Below is a post I wrote last year that I’ve decided to repost. These scarves are so easy that I made 75 of them last year for foster kids in LA. This year I’m have my kids make them with me and we’ll be donating a bunch to the Midnight Mission. I would love to encourage everyone reading this to make some scarves for children in their local charities. This is a great way to have kids take an active role in some holiday philantropy.
No-Sew Scarf Post
Like every parent, I love gifts that my children make. I also have a teeny tiny bit of hoarding tendencies. So, unlike most sane parents, I don’t toss ANY of them out. The result is a lovely collection of meticulously organized art storage systems around our house….. ummmmm, such as the wall pocket pictured below.
Note: I will be writing a blog shortly on highly effective ways to weed out and cleverly store keepsakes. If such a blog does not appear in the near future, you may find one on how to cope with the day your husband ties you up and forces you to watch a mountain of art work smolder in a ritualistic burning ceremony.
As to not add to our abundant piles of kid made projects, I try to think of gifts they can make that will actually be used rather than displayed.
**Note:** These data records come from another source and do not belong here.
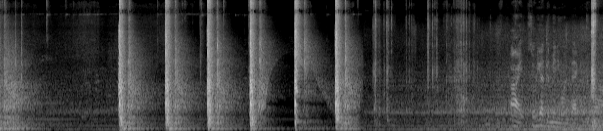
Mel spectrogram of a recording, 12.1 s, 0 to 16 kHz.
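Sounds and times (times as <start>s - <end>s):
pistol gunshots echoing: 0.0s - 0.7s, 2.4s - 7.3s.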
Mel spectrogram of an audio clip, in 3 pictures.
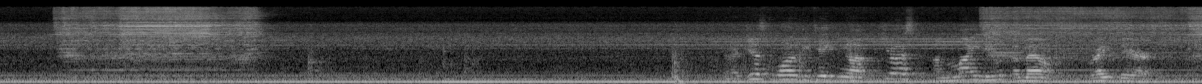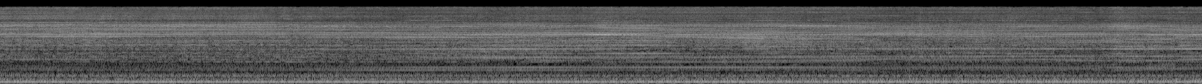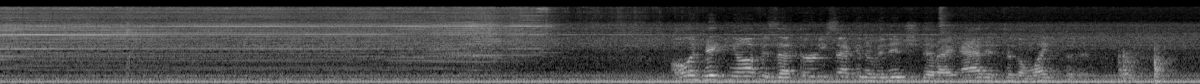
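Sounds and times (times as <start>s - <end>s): table saw cutting: 0.0s - 2.8s, 7.3s - 34.6s
low motor hum: 2.8s - 9.8s.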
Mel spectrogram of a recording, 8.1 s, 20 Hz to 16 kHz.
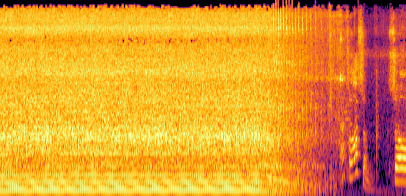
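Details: Troy-Bilt 21-inch front self-propelled mower with Honda engine, after self-propel cable adjustment: steady, even drone at constant speed for five seconds before shutdown, no misfires; runs smoothly.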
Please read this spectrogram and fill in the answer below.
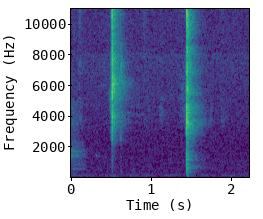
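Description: A Rough Ryder folding pocketknife clicking twice, about a second apart, as its blade is snapped shut in the hand.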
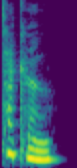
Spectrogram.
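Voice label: "taco", British English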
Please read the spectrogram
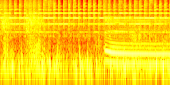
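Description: Electric starting-gate bell ringing loudly the instant the gates spring open to start a horse race, a rapid metallic ringing that cuts in suddenly. About halfway through, a long held pitched tone with overtones joins it.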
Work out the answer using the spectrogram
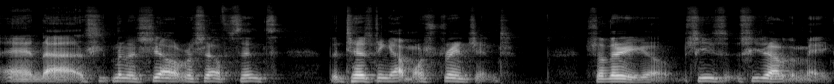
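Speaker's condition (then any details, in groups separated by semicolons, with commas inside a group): Cerebral palsy; power wheelchair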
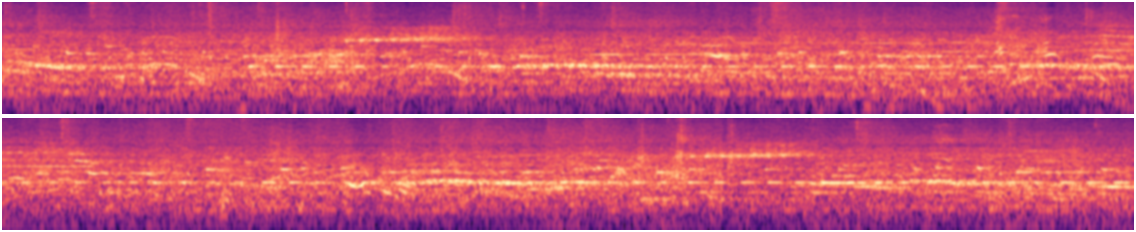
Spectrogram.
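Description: Busy arcade hall din: many voices chattering at once over electronic game-machine music and jingles, a steady, loud wash with no one voice standing out.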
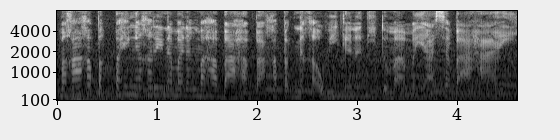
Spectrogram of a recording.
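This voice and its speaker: An actress playing a caring older sister who gently reassures her sibling on the phone. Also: fairly low pitch, fast, natural voice. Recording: loud music under the voice.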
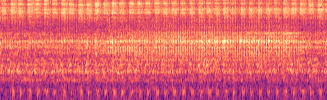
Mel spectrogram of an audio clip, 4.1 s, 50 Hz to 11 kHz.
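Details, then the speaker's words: Hero Honda CD 100 SS, after a new cylinder block kit and timing chain: quick light ticking rattle, about three a second, over the idle when the kick lever is nudged; kick starter timing was left misaligned by a previous repair, to be reset under the clutch cover. "देख सकते हैं ज़रा सी मैं सिर्फ इसे ही नीचे हिलाता हूँ, ज़रा सी हिलाता हूँ और वो आवाज़ करने लगता है।"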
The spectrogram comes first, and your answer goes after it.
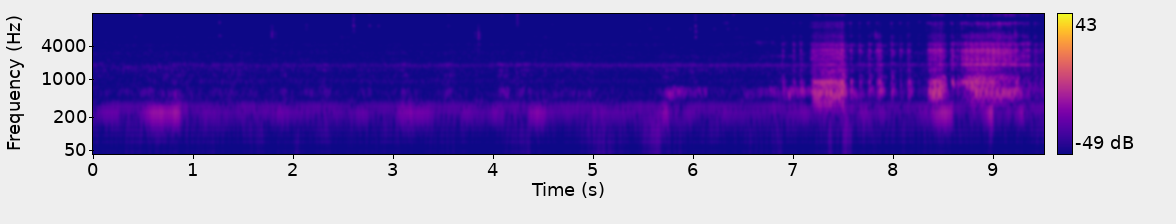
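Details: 1998 Fedders 5100 BTU window air conditioner starting up with a steady hum, odd warbling and moaning tones, then loud rattling bursts.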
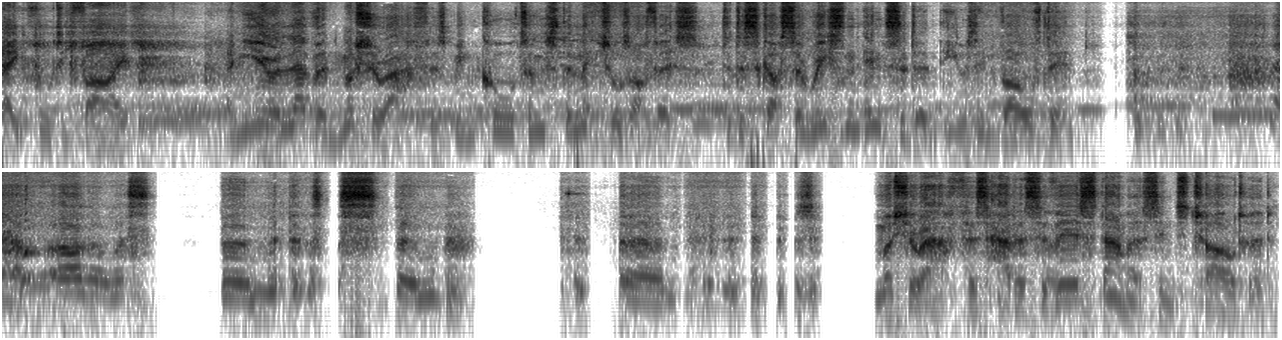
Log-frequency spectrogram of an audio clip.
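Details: Adult male narrator; ordinary speech.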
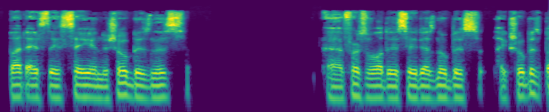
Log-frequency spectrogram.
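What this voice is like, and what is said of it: Sick-sounding voice. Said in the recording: “As you might hear from my voice and how I'm sounding, I'm a little sick. It feels like I've got some summer flu”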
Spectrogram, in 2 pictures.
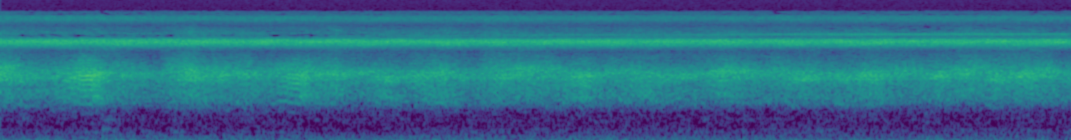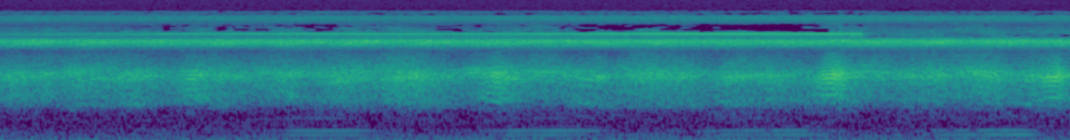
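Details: Swamp frogs in a mating chorus on a Florida summer night: dense, pulsing mid-pitched trills fill the background, while low doubled croaks repeat roughly every second in the latter half, over a steady high insect whine.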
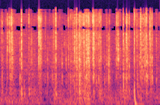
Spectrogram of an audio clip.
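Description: Plastic clamshell pack of kiwis crinkling and clicking as it is handled and pulled from a store shelf, with a dull thump near the end.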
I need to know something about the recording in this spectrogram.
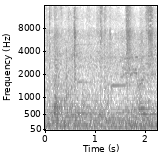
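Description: Indistinct chatter of several people in a busy market, with a steady background hubbub and a few small clicks.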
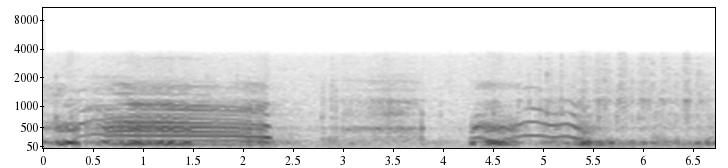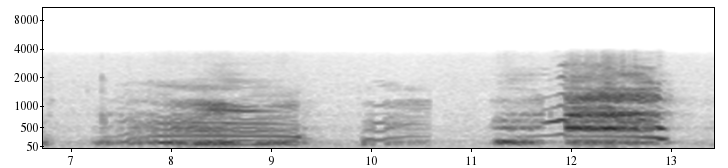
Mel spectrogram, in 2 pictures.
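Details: American black bear cubs playing in a winter den beside their mother on February 21, 2013, a research-study family: repeated loud, buzzy, harmonic cries with wavering pitch, separated by brief pauses and grunts, the final burst the harshest.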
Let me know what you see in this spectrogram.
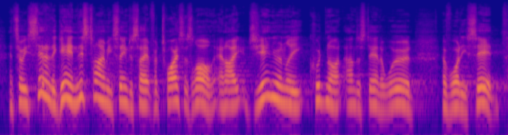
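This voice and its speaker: This man has a high pitch and an Australian accent. He talks at a fairly quick pace with ordinary pitch variation. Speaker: pastor. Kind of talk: sermon. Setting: church.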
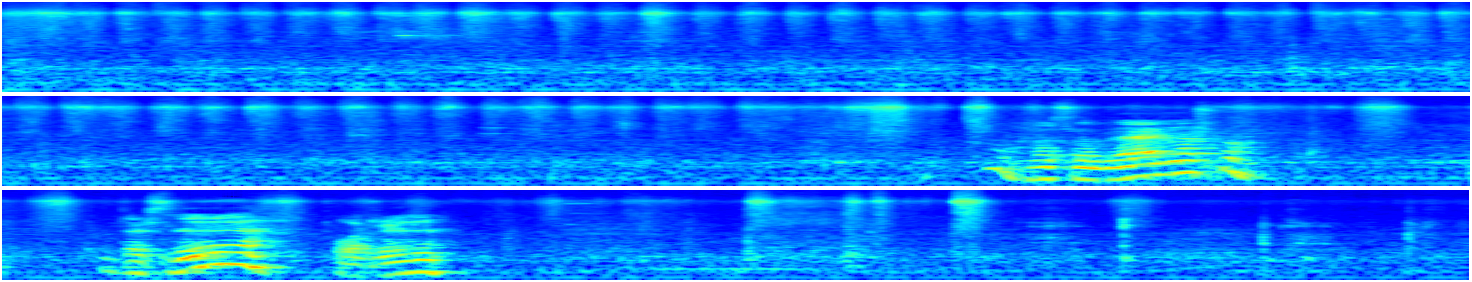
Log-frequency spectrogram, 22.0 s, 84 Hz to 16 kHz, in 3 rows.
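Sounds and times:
hands rubbing skin: 0:00.0 - 0:12.4, 0:13.3 - 0:15.1, 0:18.4 - 0:20.4.

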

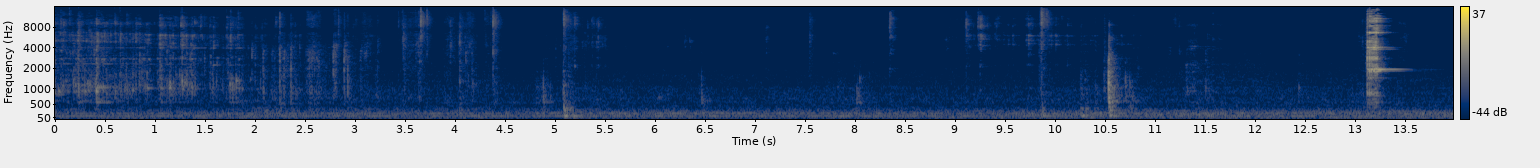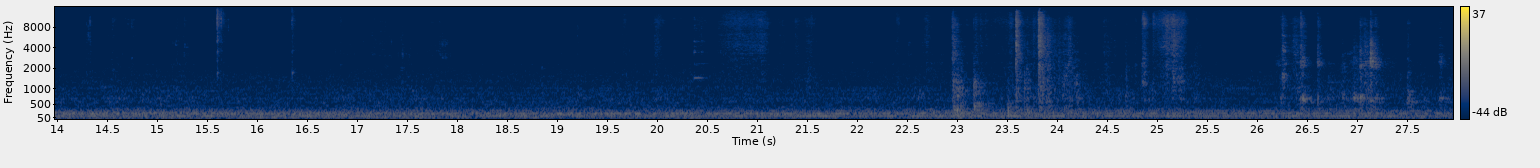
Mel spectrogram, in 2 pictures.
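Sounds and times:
steady low hum: 0:00.0 - 0:27.9
sharp glass clink: 0:13.1 - 0:13.6.

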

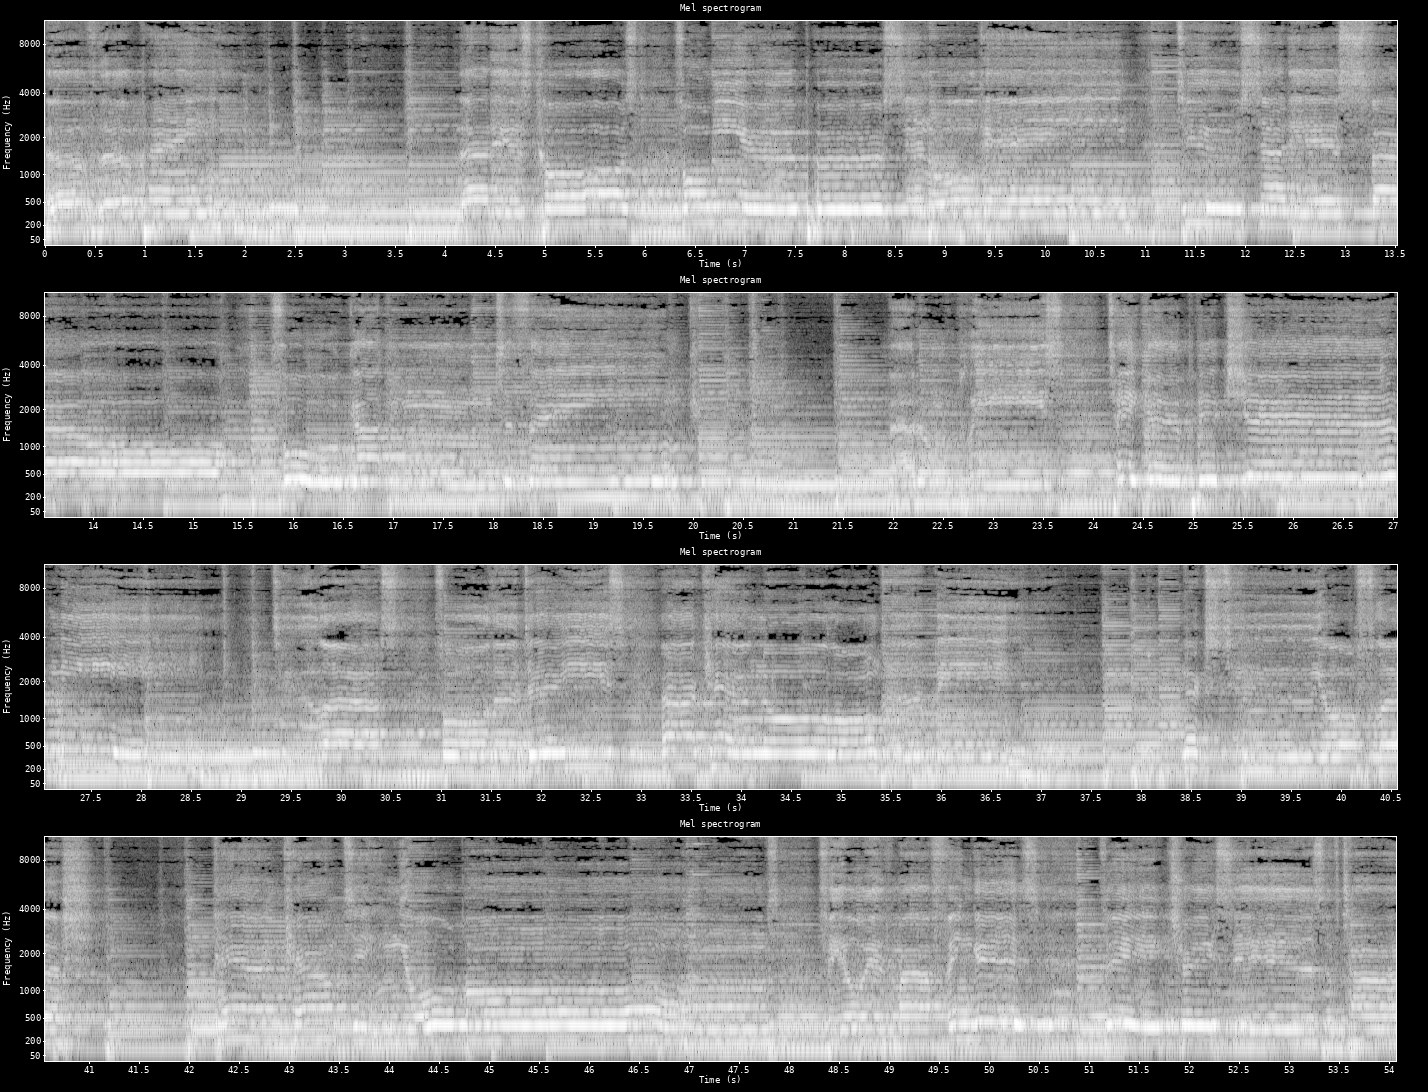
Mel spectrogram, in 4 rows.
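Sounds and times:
man singing: 0:00.0 - 0:02.6, 0:03.6 - 0:54.0
acoustic guitar playing: 0:00.0 - 0:54.0.

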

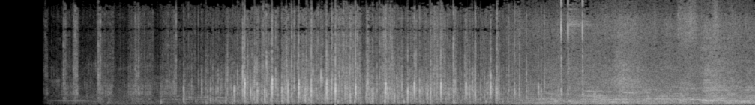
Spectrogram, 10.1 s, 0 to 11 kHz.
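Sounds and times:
crowd applauding: 0:01.2 - 0:07.8.

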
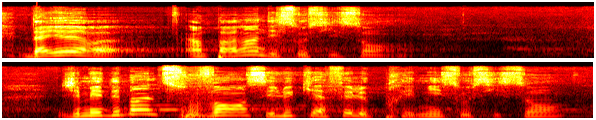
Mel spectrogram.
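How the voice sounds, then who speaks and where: A man with a high-pitched, very animated voice delivers punchy stand-up comedy. He acts out his stories theatrically and repeats phrases for emphasis. The sound rings with the long reverb of a hall. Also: normal speed, breathy edge. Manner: theatrical storytelling with acted-out dialogue and emphatic repetition. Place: live show in a hall. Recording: echoey hall, distant reverb, background noise.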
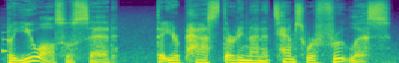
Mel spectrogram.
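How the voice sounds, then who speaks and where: A man's voice: medium pitch, lively intonation, moderate pace, a little hiss or hum, lightly acted. An actor playing a blunt, aloof young man in a fantasy game, with curt, dry, challenging delivery. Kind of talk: scripted game dialogue.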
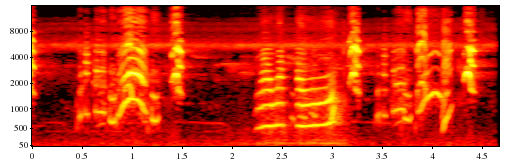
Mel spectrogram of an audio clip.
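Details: Talking parrot in its natural voice: speech-like phrases with bent, arching harmonic notes, a short babbling stretch in the middle and sharp squeaky accents at the ends; steady high whine in the background.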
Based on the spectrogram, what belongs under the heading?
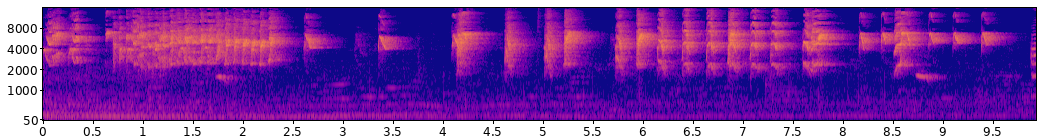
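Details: Pentet, or long-tailed shrike, a contest songbird from Indonesia known for imitating other birds. A long, grating burst is followed by rapid bursts of scratchy, high chattering notes, with short pauses and varied rhythm.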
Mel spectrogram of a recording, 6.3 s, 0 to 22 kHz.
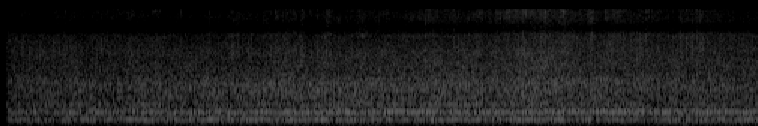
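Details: Robbing honey bees at an apiary in Poland in September 2022 fill the air with a dense, continuous buzzing hum that holds steady throughout.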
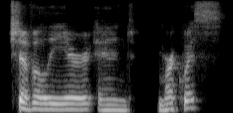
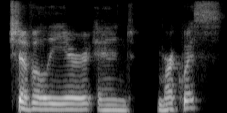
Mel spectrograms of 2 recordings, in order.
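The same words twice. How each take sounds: First: The words are pronounced the English way. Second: The words are pronounced the English way.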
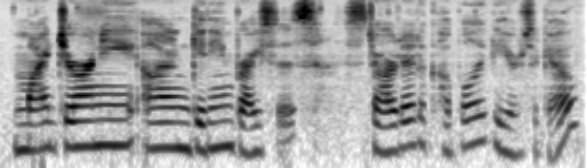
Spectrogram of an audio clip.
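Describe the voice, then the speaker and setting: A woman's normal speaking voice at medium pitch and moderate pace. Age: 40s. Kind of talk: casual talk to camera.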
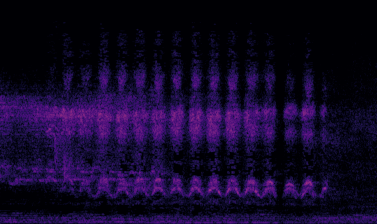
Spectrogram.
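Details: Timbrado canary singing in competition: a fast, even run of wavering high notes, about two or three per second, forming a rolling, bubbling trill over a steady background hiss.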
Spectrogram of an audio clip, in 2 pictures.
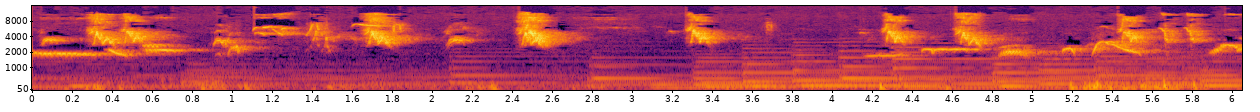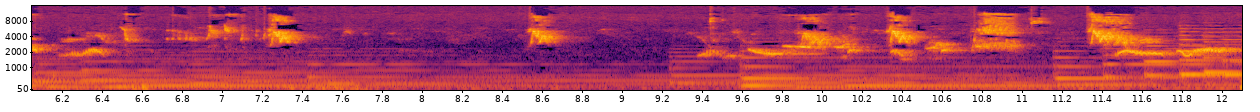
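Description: Small songbirds chirping and twittering in clusters of quick calls, with a lull of a second or two past the middle. Underneath is soft background music of long held notes.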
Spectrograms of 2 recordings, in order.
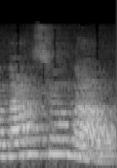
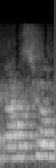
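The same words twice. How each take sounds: First: Said in the usual way. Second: "Nacional" with a very long NAL; stress on last syllable. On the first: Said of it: "que é a nossa sílaba forte". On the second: Shown as a demonstration. Teacher showing the sílaba forte of nacional, "Nacional" with NAL stretched out. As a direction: hold the final NAL of "Nacional" for a long beat. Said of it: "A última sílaba, que é o nau".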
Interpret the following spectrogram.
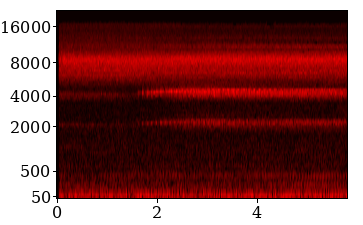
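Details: Evening cicada (higurashi) song recorded on 25 July 2019: steady high shrill insect chorus with stacked ringing tones, finely pulsed, a tone shifting higher partway through, over low rumbling background noise.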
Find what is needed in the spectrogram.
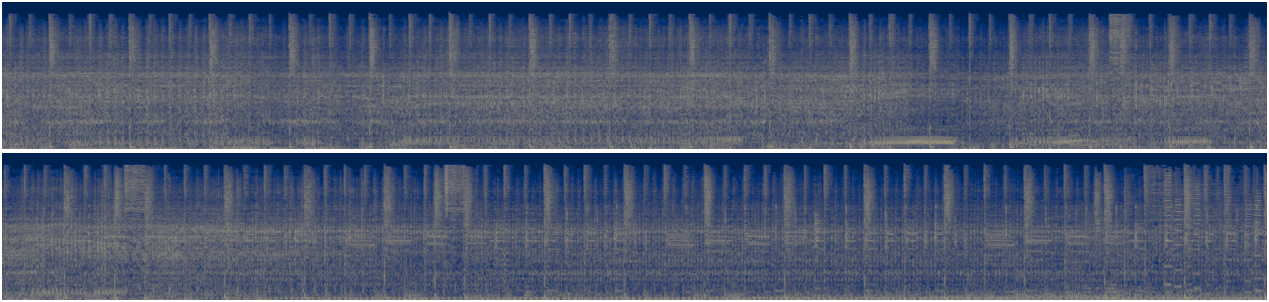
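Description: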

The best project I have come up with for this holidays season is a No-Sew Scarf.
These are extremely easy and inexpensive to make.
1) Go to any fabric store.
2) Pick two felt fabrics you like. When picking your fabric, pull at the edges to make sure it isn’t a fabric that frays or unravels.
3) Have the fabric-cutting-person make a straight cut on the leading edge before cutting the amount you are going to buy. Ask them to cut a quarter yard and request that they make their cut as clean and straight as possible. You may have small parts that need to be cleaned up but for the most part, they do a great job of giving you a nice edge. Depending on the fabric you pick, this should cost between $5 and $6 and will yield two scarves.
4) Fold the fabric in half, cut a clean edge on the ends
5) Cut the end into several strips and do the same on the complimentary fabric
The result is really cute and the kids love to see their craft used.
It is a great craft for the little ones, however, this doesn’t need to be a kid project. This holiday season, I’m making about 50 of these suckers for the foster kids in The Alliance for Children’s Right program and for god knows how many teachers, yard supervisors, school administrators, the mailman, etc.
They also make really great fake hair for kids that insist on being as silly as humanly possible the minute you need them to look at the camera.